- [Work request] The full set of lines below has to be duplicated exactly, with no picture kept.
──────── Raw data
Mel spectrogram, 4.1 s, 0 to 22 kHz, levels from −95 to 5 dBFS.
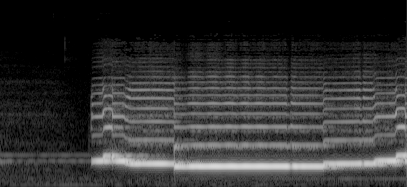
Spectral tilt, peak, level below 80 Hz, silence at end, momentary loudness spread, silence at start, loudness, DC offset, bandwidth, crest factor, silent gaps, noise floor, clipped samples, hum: -2.5 dB/octave; -10 dBFS; -74 dBFS; 0 s; 7 LU; 0.9 s; -17 LUFS; under 0.1%; 4.8 kHz; 8 dB; none; -61 dBFS; under 0.1%; none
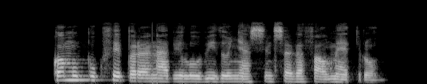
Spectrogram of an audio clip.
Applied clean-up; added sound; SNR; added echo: none; none; none; none.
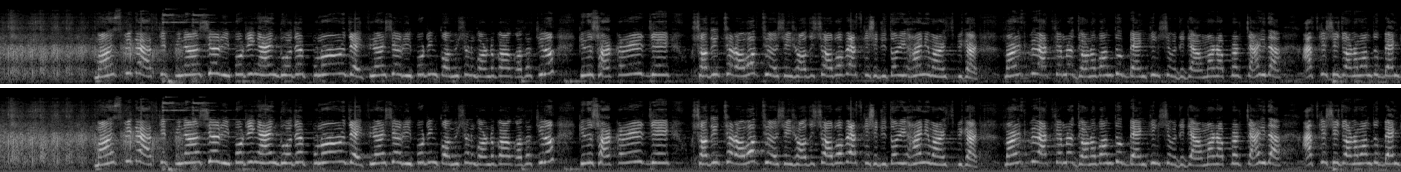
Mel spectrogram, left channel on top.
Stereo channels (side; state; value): right; noise; hum, 28 dB below the sound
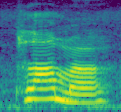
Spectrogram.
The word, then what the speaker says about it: plumber: letter is letter b we not pronounce the letter B when it follows letter M for example like climb boom dumb plumber yep we not pronounce the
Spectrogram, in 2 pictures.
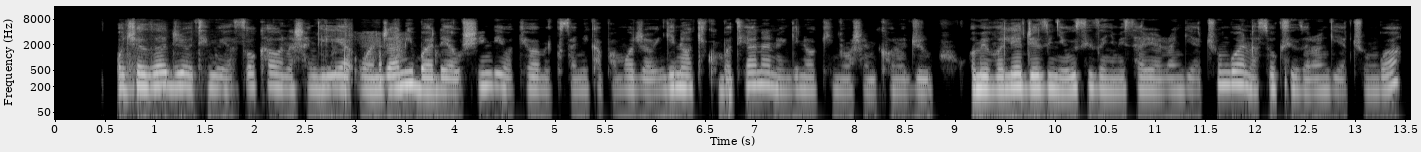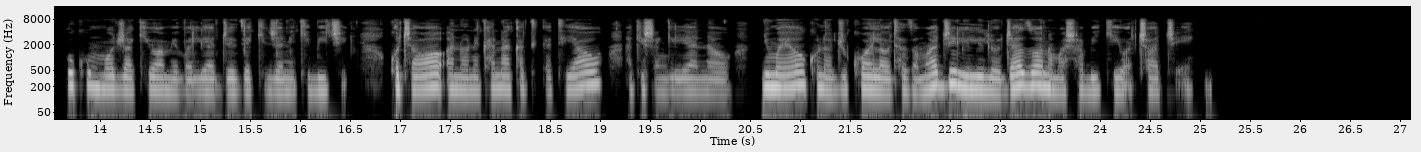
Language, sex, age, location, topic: Swahili, female, 18-24, Nakuru, government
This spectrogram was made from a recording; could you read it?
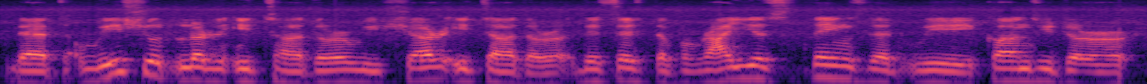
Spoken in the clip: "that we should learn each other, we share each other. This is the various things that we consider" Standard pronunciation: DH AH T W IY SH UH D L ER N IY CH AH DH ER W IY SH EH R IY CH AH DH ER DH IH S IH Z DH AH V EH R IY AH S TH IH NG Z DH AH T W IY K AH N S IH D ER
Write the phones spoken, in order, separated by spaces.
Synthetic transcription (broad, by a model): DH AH T W IY SH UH D L ER N IY CH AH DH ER W IY SH EH R IY CH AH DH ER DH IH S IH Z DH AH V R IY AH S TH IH NG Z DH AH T W IY K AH N S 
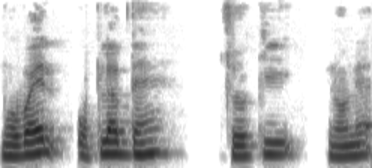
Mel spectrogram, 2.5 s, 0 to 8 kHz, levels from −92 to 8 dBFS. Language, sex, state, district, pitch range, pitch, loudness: Hindi, male, Uttarakhand, Uttarkashi, 150-180 Hz, 170 Hz, -19 LUFS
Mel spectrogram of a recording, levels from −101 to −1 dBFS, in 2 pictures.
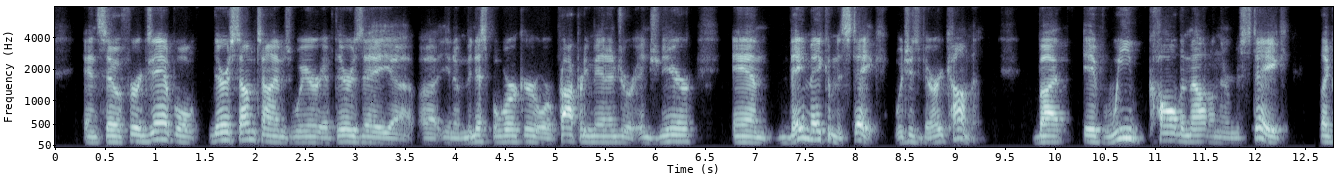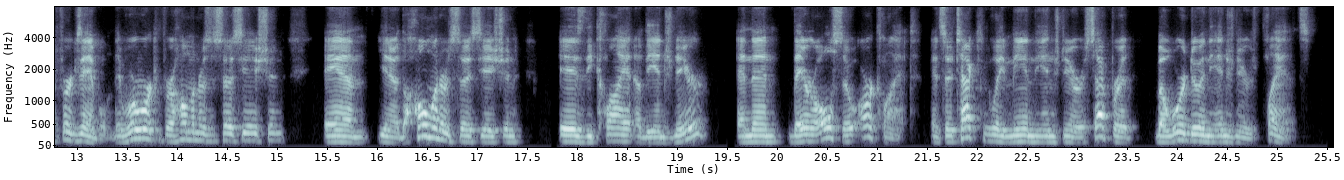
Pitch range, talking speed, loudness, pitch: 120-155 Hz, 200 wpm, -21 LUFS, 130 Hz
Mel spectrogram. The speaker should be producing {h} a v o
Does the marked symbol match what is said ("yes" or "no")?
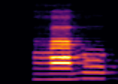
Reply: no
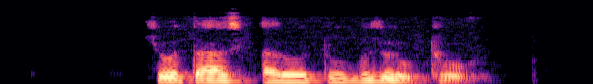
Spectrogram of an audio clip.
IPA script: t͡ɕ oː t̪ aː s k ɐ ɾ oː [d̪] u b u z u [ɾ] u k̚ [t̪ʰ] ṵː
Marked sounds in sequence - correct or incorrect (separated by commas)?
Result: incorrect, correct, correct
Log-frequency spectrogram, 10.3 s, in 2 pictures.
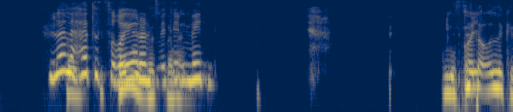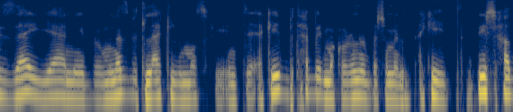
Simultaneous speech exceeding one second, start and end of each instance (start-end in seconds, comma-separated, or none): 0.6-1.9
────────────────
- [Exercise answer]
Mel spectrogram, 4.1 s, 0 to 22 kHz, levels from −95 to 5 dBFS.
Spectral tilt, peak, level below 80 Hz, silence at end, momentary loudness spread, silence at start, loudness, DC offset, bandwidth, crest factor, silent gaps, noise floor, clipped samples, hum: -2.5 dB/octave; -10 dBFS; -74 dBFS; 0 s; 7 LU; 0.9 s; -17 LUFS; under 0.1%; 4.8 kHz; 8 dB; none; -61 dBFS; under 0.1%; none
Spectrogram of an audio clip.
Applied clean-up; added sound; SNR; added echo: none; none; none; none.
Mel spectrogram, left channel on top.
Stereo channels (side; state; value): right; noise; hum, 28 dB below the sound
Spectrogram.
The word, then what the speaker says about it: plumber: letter is letter b we not pronounce the letter B when it follows letter M for example like climb boom dumb plumber yep we not pronounce the
Spectrogram, in 2 pictures.
Language, sex, age, location, topic: Swahili, female, 18-24, Nakuru, government
This spectrogram was made from a recording; could you read it?
Spoken in the clip: "that we should learn each other, we share each other. This is the various things that we consider" Standard pronunciation: DH AH T W IY SH UH D L ER N IY CH AH DH ER W IY SH EH R IY CH AH DH ER DH IH S IH Z DH AH V EH R IY AH S TH IH NG Z DH AH T W IY K AH N S IH D ER
Write the phones spoken, in order, separated by spaces.
Synthetic transcription (broad, by a model): DH AH T W IY SH UH D L ER N IY CH AH DH ER W IY SH EH R IY CH AH DH ER DH IH S IH Z DH AH V R IY AH S TH IH NG Z DH AH T W IY K AH N S 
Mel spectrogram, 2.5 s, 0 to 8 kHz, levels from −92 to 8 dBFS. Language, sex, state, district, pitch range, pitch, loudness: Hindi, male, Uttarakhand, Uttarkashi, 150-180 Hz, 170 Hz, -19 LUFS
Mel spectrogram of a recording, levels from −101 to −1 dBFS, in 2 pictures.
Pitch range, talking speed, loudness, pitch: 120-155 Hz, 200 wpm, -21 LUFS, 130 Hz
Mel spectrogram. The speaker should be producing {h} a v o
Does the marked symbol match what is said ("yes" or "no")?
Reply: no
Spectrogram of an audio clip.
IPA script: t͡ɕ oː t̪ aː s k ɐ ɾ oː [d̪] u b u z u [ɾ] u k̚ [t̪ʰ] ṵː
Marked sounds in sequence - correct or incorrect (separated by commas)?
Result: incorrect, correct, correct
Log-frequency spectrogram, 10.3 s, in 2 pictures.
Simultaneous speech exceeding one second, start and end of each instance (start-end in seconds, comma-separated, or none): 0.6-1.9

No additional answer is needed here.